When a gridlocked Congress shuttered vast sections of the federal government on Oct. 1 and furloughed 800,000 workers, its decision touched tourists in unexpected ways, from abruptly canceling a camping trip in a national park to foiling a destination wedding. It drained visitors from popular attractions, causing hotel occupancy rates to plummet and hurting other travel-related businesses.
Along the way, many travelers have discovered the important — and often underappreciated — part that the federal government plays in travel.
Without the government, they learned, some of the most interesting parts of the travel industry simply wouldn’t exist. “People haven’t been as aware of the government’s role in travel,” says Joshua Huder, a senior fellow at Georgetown University’s Government Affairs Institute.
On paper, the shutdown didn’t look like much, at least from a travel point of view. Both federal Transportation Security Administration screeners and air traffic controllers remained on the job. America’s embassies and consulates stayed open, and passport applications were still being processed.
But in practice, it turned out to be a significant event. Travelers were unprepared for the closing of America’s 401 national parks, which included all monuments along the Mall, the Smithsonian museums and the National Zoo. “People wanted to know, ‘What does any of this have to do with the issues in Washington?’ ” says John Reynolds, a former deputy director of the National Park Service. “The answer is: ‘It has absolutely nothing to do with it.’ They were absolutely appalled.”
Count Kristy Michael among them. She was camping in Grand Teton National Park on Oct. 2 when a park ranger at Gros Ventre Campground ordered her and her husband to pack up their Airstream and leave the facility within 48 hours, a day earlier than planned. “Our original plan was to head south from Grand Teton and visit Arches, Bryce Canyon and Zion National Parks in southern Utah,” she adds. “Of course, with the shutdown that won’t be happening.”
This is possibly the worst time of year to close a national park, particularly in the western United States. “Because temperatures here in the desert are starting to cool down, this time of year is incredibly important to us,” says Robert Richardson, who runs a recreational gear review site in Las Vegas. “To have these parks close during the peak of the season is devastating to our tourism industry.”

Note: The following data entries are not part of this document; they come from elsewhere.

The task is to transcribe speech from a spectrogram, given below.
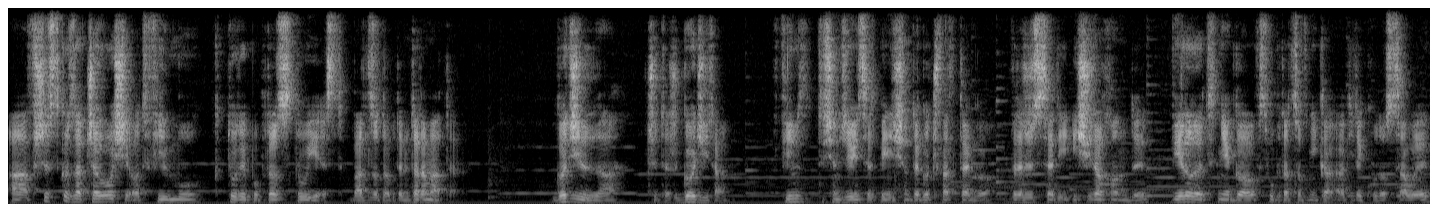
A wszystko zaczęło się od filmu, który po prostu jest bardzo dobrym dramatem. Godzilla, czy też Godzilla, film z 1954 w reżyserii Ishiro Hondy, wieloletniego współpracownika Akira Kurosawy,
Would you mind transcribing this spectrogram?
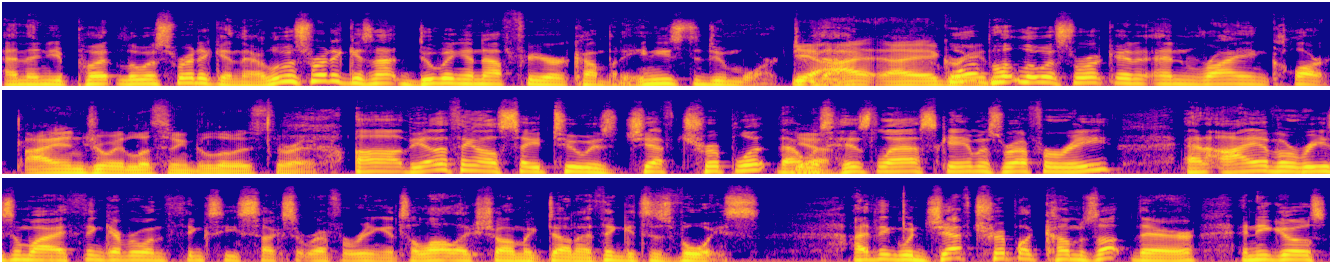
and then you put Louis Riddick in there. Louis Riddick is not doing enough for your company. He needs to do more. Do Yeah. I- I agree. Or put Lewis Rook and, and Ryan Clark. I enjoy listening to Louis Riddick. Uh, the other thing I'll say too is Jeff Triplett. That was his last game as referee, and I have a reason why I think everyone thinks he sucks at refereeing. It's a lot like Sean McDonough. I think it's his voice. I think when Jeff Triplett comes up there and he goes,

Making matters worse, the National Park Service has threatened anyone entering any of the national parks or national wildlife refuges with a $5,000 fine and jail time of up to six months, an action that Richardson called “absurd.” As of early last week, 21 people have reportedly been issued citations for entering Grand Canyon National Park.
The effects are also being felt closer to the capital, where many of the city’s popular museums went dark. Marcy Schackne, a vice president for a luggage company in Fort Lauderdale, Fla., had plans to fly to Washington later this month for a wedding but has already canceled her museum visits. “Nothing is open,” she said. The happy couple was planning to get hitched in the District, but Schackne fears that the closings could force them to change their wedding plans, too.

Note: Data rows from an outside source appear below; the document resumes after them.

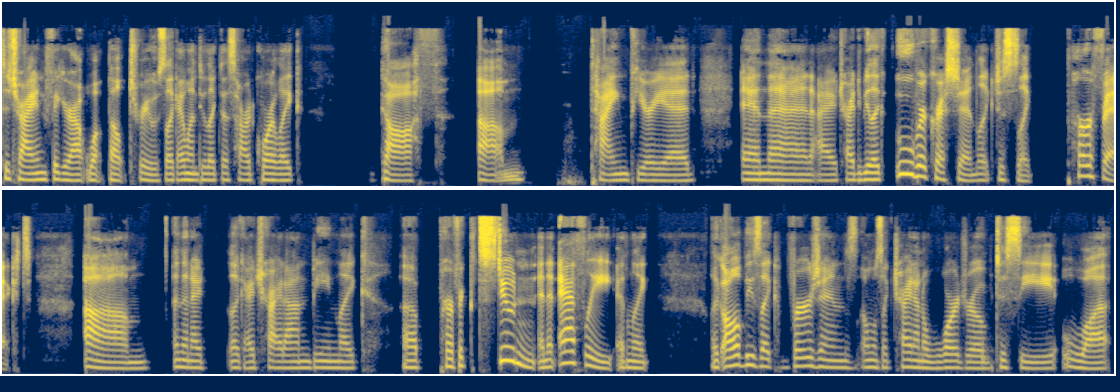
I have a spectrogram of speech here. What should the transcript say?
to try and figure out what felt true. So like I went through like this hardcore like goth um time period and then I tried to be like uber Christian, like just like perfect. Um and then I like I tried on being like a perfect student and an athlete and like like all of these like versions almost like trying on a wardrobe to see what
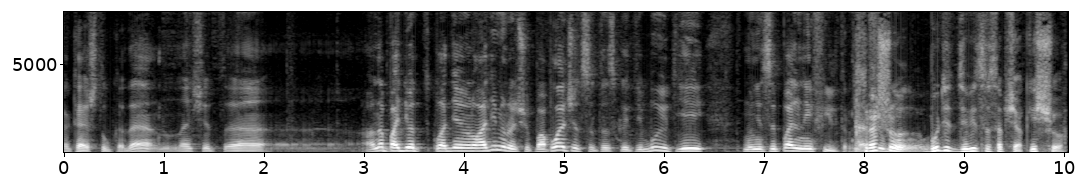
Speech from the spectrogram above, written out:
какая штука, да? Значит, э, она пойдет к Владимиру Владимировичу, поплачется, так сказать, и будет ей муниципальный фильтр. Хорошо, будет девица Собчак, еще.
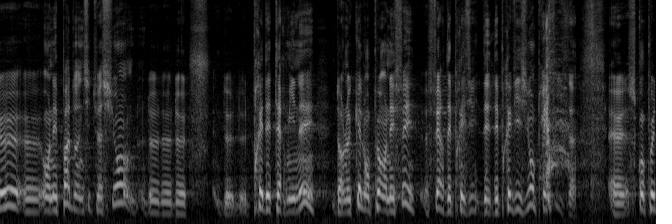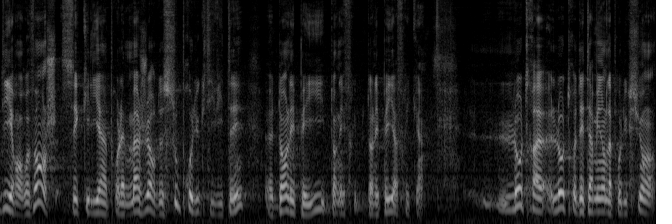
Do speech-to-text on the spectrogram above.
euh, n'est pas dans une situation de, prédéterminée dans laquelle on peut en effet faire des, prévisions précises. Euh, ce qu'on peut dire en revanche, c'est qu'il y a un problème majeur de sous-productivité euh, dans, les pays, dans, les, pays africains. L'autre déterminant de la production,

Across the Potomac in Arlington, the combined effects of a slump in tourism and canceled trips related to the government shutdown has resulted in up to a 50 percent drop in hotel revenue, according to Cara O’Donnell, a spokeswoman for Arlington Economic Development. “It’s a mix of meetings of government business and contractor events that are being canceled, school groups and leisure travel,” she says. “It’s really hurting us.”
Travelers, meanwhile, are quick to blame their travel problems on the shutdown, even when the connection is tenuous at best. Don Fairley, a retired marketing executive from Long Beach, Calif., says that he endured a 1½-hour wait at customs in Houston after flying in from Frankfurt, Germany, last week. “It was a total mess,” he says.
Helene Ward and her husband were returning to Washington Dulles International Airport from Athens on Oct. 2 when they were met with “inordinately long lines” at customs. Ward believes that their two-hour delay was a direct result of the shutdown, even though customs officers aren’t supposed to be affected by the furloughs. “There was only one customs officer,” she remembers. “It was bad enough for Americans to see how dysfunctional our government is, but shameful for foreigners to see us at our worst.”
While these problems, both real and imagined, may pale in comparison with the disaster that some predict will occur if the U.S. government defaults on its debt — a possible result of the legislative brinksmanship — I can’t help adding my own tale of woe. I’m scheduled to start a three-week tour of America’s western national parks, including Yellowstone and Grand Teton, on Monday. Even if all the parks reopen, Reynolds says that it will take weeks for them to be fully up and running smoothly.
I don’t know how to break it to my kids, ages 6, 8 and 11. Maybe I should start by telling them a little bit about how our government works — or doesn’t work.
There’s no substitute for a closed museum or park. You can’t replace a visit to the South Rim of the Grand Canyon, because there’s nothing on Earth like it. Thanks to the closings, our trip, and many others, could end in disappointment.
Perhaps the only real solution is to let Congress know how unhappy you are about your foiled travel plans. An e-mail or phone call would do the trick, but experts agree that the best opportunity to express your disapproval may be at the ballot box.